What did you do for your Gold Award project?
My Gold Award involved informing parents and teachers about dyslexia by hosting a viewing of “The Big Picture: Rethinking Dyslexia” and to lead a panel discussion after. I also created a Little Free Library for my neighborhood with bookmarks from the Rocky Mountain branch of the International Dyslexia Association with information about dyslexia. It is important for parents and teachers to be well informed about dyslexia, because reading gives every child “A Learning Advantage.”
How did you measure the impact your Gold Award project made on your target audience?
55 people attended the movie and panel, including a handful of students who attended with their parents. Of those 55 people 10-12 people were teachers and student-teachers. Since my Little Free Library was installed I have received numerous comments about the Little Free Library being an asset and a welcome addition to my community. Neighbors from my community have donated books for the Little Free Library.
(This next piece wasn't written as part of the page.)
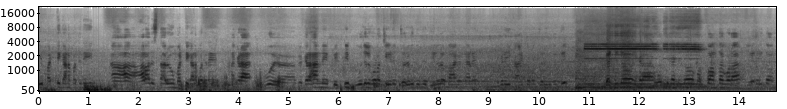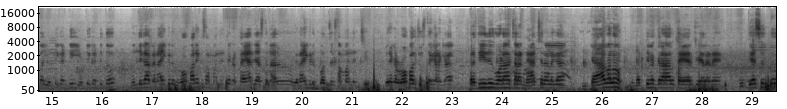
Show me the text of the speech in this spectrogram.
ఈ మట్టి గణపతిని ఆరాధిస్తారు. మట్టి గణపతిని అక్కడ విగ్రహాన్ని పెట్టి పూజలు కూడా చేయడం జరుగుతుంది. దీనిలో భాగంగానే ఇక్కడ ఈ కార్యక్రమం జరుగుతుంది. గడ్డితో ఇక్కడ ఒట్టి గడ్డితో మొత్తం అంతా కూడా ఏదైతే ఉందో ఎట్టి గడ్డి ఎట్టి గడ్డితో ముందుగా వినాయకుడి రూపానికి సంబంధించి ఇక్కడ తయారు చేస్తున్నారు. వినాయకుడి బొజ్జకు సంబంధించి మీరు ఇక్కడ రూపాలు చూస్తే కనుక ప్రతిదీ కూడా చాలా న్యాచురల్గా కేవలం మట్టి విగ్రహాలు తయారు చేయాలనే ఉద్దేశంతో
How is your project sustainable? How will your project continue to impact after your involvement?
My Little Free Library will be kept up by the Willow Springs swim team which consists of 5-18-year-old kids from my neighborhood. They will maintain the library by making repairs when necessary and making sure it is stocked with books.
What is your project’s global and/or national connection?
The steps I took to inspire others included posting fliers around my neighborhood and at public libraries. I sent every principal and dean of students in the Poudre School District a copy of my flier for them to then distribute among teachers and parents. I also inspired parents through my presentation of “The Big Picture.” After the movie and panel, several of the parents were inspired to start a support group for parents with dyslexic kids.
What did you learn about yourself?
My Gold Award project has allowed me to gain confidence in myself and my abilities. I can assess problems I encounter and find the best possible route to fix them. I have gained important life and leadership skill thought my Gold Award experience.
How will earning your Gold Award impact you in the future?
I believe that earning my Gold Award has impacted my future in many ways. I can now face the future with a smile and know that I can walk into the unknown ready to face the challenges.
Why do you feel the Gold Award was an important part of your Girl Scout experience?
I feel that earning a Gold Award is important to every Girl Scouts’ experience. Not only does it build extremely important life skills, it teaches girls to be confident in their own abilities. Earning my Gold Award has been a very fulfilling experience. I have gained valuable skill for myself, but more importantly, I have helped my community and hopefully, in the long run a few kids who face the challenges of living with dyslexia.
**IMPORTANT NOTE: This blog represents only a small fraction of the hard work, dedication and requirements that go into earning a Girl Scout Gold Award. It is simply a brief summary, which is meant to inspire Girl Scouts to Go Gold in the future. For more information on earning your Gold Award, please email firstname.lastname@example.org